Asheville is situated in a glorious rainforest with abundant access to fresh, foraged, produce and seafood. It is a community dedicated to Southern-influenced, farm to table, locavore themed restaurants with an ethnic twist.

While barbeque may be the signature, I mean, Presidents seek it out, I found very little of it in the downtown area, instead, I found culturally diverse and ethnic options to be the most popular and most frequented spots. Some of the country’s best Indian, Mexican, Japanese, Ethiopian, Himalayan, and Iberian restaurants are found in Asheville alongside nationally renowned bbq and smokehouse fare.

Asheville is undergoing massive, rapid gentrification. As such, it is super-hot and gaining much praise and press. Food costs are up, incomes are not.

Asheville was the first city in the nation to be designated as a Green Dining Destination by the Green Restaurant Association.

Asheville township was officially founded in 1784 in the lush, rolling foothills of the Blue Ridge Mountains between the French Broad and Swannanoa rivers. Early European explorers documented the abundance of musky sweet native Scuppernong Muscadine grapes. If you’re interested in wine tasting in Asheville, a visit to The Biltmore Winery is a must!

Best Restaurants in Asheville

Some of the best restaurants in Asheville that I can personally attest to the deliciousness include these legendary locales.

Karen Donatelli European Bakery

Oh, my! This is a go to for breakfast quiche or a gorgeous pastry.

Secret Bite: Glorious mini-pastry: a miniature berry tart with vanilla pastry crème $5

Chai Pani

Internationally recognized Indian Street Food. Go early!

Secret Bite: Chicken ($10) or Kale ($9) Pakoras or Yada pav ($10) Sweet Potato Dumplings (2 pieces)

Wasabi

One of Asheville’s oldest – and yummiest – Japanese restaurants.

Secret Bite: Hotate Gai ($11) Bacon wrapped seared scallop skewers (2 pieces) or Tuna Dumplings stuffed with scallop and panko ($10) (2 pieces)

Pack’s Tavern

A delicious and fun Southern pub.

Secret Bite: Deviled Eggs ($9) (2 pieces) or Fried Pickle Chips ($11) a Southern specialty

Cúrate

James Beard Award Winning Spanish Restaurant. In other words, home to the best Spanish food in the United States!

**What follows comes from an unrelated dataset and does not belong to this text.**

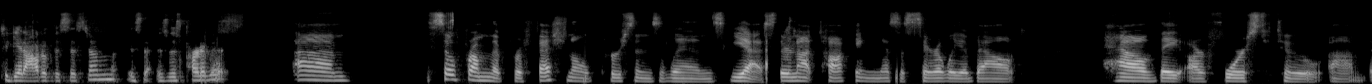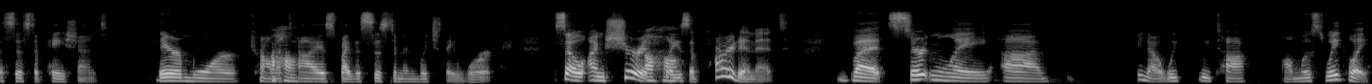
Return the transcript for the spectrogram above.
to get out of the system is that is this part of it Um, so from the professional person's lens, yes, they're not talking necessarily about how they are forced to um, assist a patient. They're more Uh-huh. traumatized by the system in which they work. So I'm sure it Uh-huh. plays a part in it, but certainly, um, you know, we we talk almost weekly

Secret Bite: Gildas ($5) (2 pieces) white anchovy, green olive, piquillo pepper, skewered, or Buñuelo de Bacalao ($8) cod fritters drizzled in raw honey

The Biltmore

The Biltmore Estate brunch buffet is one of the best I have ever seen: elegant, delicious, and family friendly.

The Biltmore Winery
The Biltmore Winery

En la Calle

Elevated Mexican food.

Secret Bite: Ceviche trio ($14) three types of freshly made ceviche, market catch

Limones

Exalted Mexican food.

Rhubarb

 Extreme Locavore. Everything is sourced within a 50 mile radius.

Double D’s Coffee

Double decker bus food truck.

Posana

100% gluten free for brunch and dinner.

North Carolina Wine Country Travel Guide

Simone Spinner

Simone FM Spinner, CWS MH

Simone FM Spinner is a wine writer, consultant, judge, speaker, and published author. She is a certified sommelier with 13 advanced wine certifications, a bachelor’s and master’s degree in wine studies, and is pursuing her doctorate researching wine, climate change, and legacy. She is the Women of the Vine & Spirits 2020 WSET Diploma scholar.